- Backed by the best
- 4.4/5 stars from 1598 reviews
- Most Innovative Companies 2021
- A-rated Insurancei
In almost every U.S. state, employers are required to carry workers’ compensation insurance if they have a certain number of employees. In Florida, businesses have different employee requirements depending on which industry they’re in.
In this article, we’ll go over who you need to cover, who is exempt, and possible penalties for non-compliance.
How does workers’ compensation insurance in Florida work?
In the state of Florida, businesses are required to carry workers’ compensation insurance if they have four or more part-time or full-time employees on their payroll. The only exception to this rule is for construction businesses. If you’re in construction, you must secure coverage as soon as you have one employee. If you are an agricultural employer, you need to purchase workers’ comp as soon as you have 6 full-time or 12 seasonal employees.
In Florida, employers must purchase workers’ compensation insurance from a licensed private carrier, through the Florida Workers’ Compensation Joint Underwiting Association. The state of Florida’s Division of Workers’ Compensation contains many useful links to directories of licensed workers’ comp insurance carriers.
Another avenue for workers’ comp in Florida is through an employee leasing company, which manages workers’ comp for a client’s employees in exchange for a fee.1
Who needs workers’ compensation insurance in Florida?
Florida has specific requirements for different types of industries.
- Non-construction businesses: Employers must purchase coverage if they have four or more part-time or full-time employees.
- Construction businesses: Employers must purchase coverage if they have one or more part-time or full-time employees.
- Agricultural businesses: Employers must purchase coverage if they have six or more full-time employees or 12 or more seasonal workers who work more than 30 days in a season but less than 45 days per year.
- Independent contractors: Florida is one of the few states that require independent contractors or self-employed individuals to purchase coverage for themselves before they start on any project within the state of Florida.
As a business owner or sole proprietor, you may not have to purchase workers’ compensation insurance for yourself. That doesn’t mean you shouldn’t get coverage. Sustaining an injury or illness while performing your work can lead to sizable hospital bills, medical costs and a lengthy recovery period. Investing in workers’ comp for yourself could save you from a brutal financial setback.

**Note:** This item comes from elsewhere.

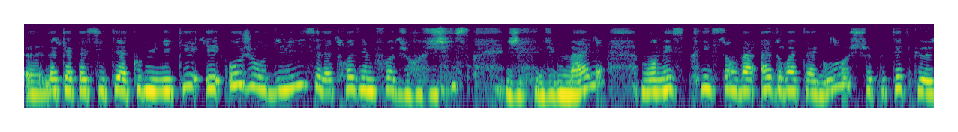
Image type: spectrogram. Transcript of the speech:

What are the penalties for not having workers’ comp in Florida?
As an employer, not having workers’ compensation insurance if you’re required to do so can result in fines and penalties. In Florida, fines can add up to double the amount you would have paid in insurance premiums. If an employee gets injured and you don’t have a policy, you could also be liable for all of that employee’s associated medical costs and lost wages.

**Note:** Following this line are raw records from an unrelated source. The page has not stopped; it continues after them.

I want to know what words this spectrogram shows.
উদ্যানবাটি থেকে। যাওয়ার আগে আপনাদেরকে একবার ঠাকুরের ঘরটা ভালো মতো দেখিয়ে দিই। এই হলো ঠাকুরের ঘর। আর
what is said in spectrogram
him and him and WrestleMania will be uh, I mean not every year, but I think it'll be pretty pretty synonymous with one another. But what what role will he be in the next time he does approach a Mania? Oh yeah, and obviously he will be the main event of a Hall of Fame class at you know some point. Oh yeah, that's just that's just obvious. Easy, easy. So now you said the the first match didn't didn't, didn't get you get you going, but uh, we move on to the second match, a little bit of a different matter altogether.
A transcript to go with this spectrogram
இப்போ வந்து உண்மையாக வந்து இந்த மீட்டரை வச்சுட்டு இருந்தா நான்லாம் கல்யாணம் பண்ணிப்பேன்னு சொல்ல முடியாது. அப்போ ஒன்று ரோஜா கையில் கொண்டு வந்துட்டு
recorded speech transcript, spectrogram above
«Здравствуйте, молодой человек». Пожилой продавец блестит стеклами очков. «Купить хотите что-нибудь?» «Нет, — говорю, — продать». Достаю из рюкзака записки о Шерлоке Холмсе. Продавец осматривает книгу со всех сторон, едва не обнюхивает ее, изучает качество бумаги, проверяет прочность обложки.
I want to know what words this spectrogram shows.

What does workers’ comp cover?
If one of your employees is injured or becomes ill on the job, workers’ comp can cover their immediate medical expenses such as ambulance rides, emergency room visits, x-rays, surgery and prescription medications.
For example, if a kitchen employee reaches into a sink and slices their hand on a broken glass, they might require medical attention. Workers’ comp could cover the costs of their emergency room visit, stitches and pain management prescriptions.
Many work-related incidents can leave employees unable to work for several weeks or months. Workers’ comp can provide some relief for employees in the form of partial wage replacement.
If an employee breaks their foot in a work-related accident, they could end up stuck at home for multiple months. While they’re out of work, workers’ comp would cover some of their lost wages.
Some work-related injuries require long-term care such as physical therapy or pain management. Often, these injuries are more the result of repetitive workplace stress rather than a single traumatic incident. Chronic back issues for construction workers and carpal tunnel syndrome for office employees are two common examples of the types of workers who must receive ongoing care due to repetitive stress. If their claim is approved, workers’ comp can cover the costs associated with their ongoing care.
If the unthinkable happens and an employee passes away because of a workplace incident, workers’ comp can cover funeral costs and other death benefits for the deceased worker’s family or beneficiaries.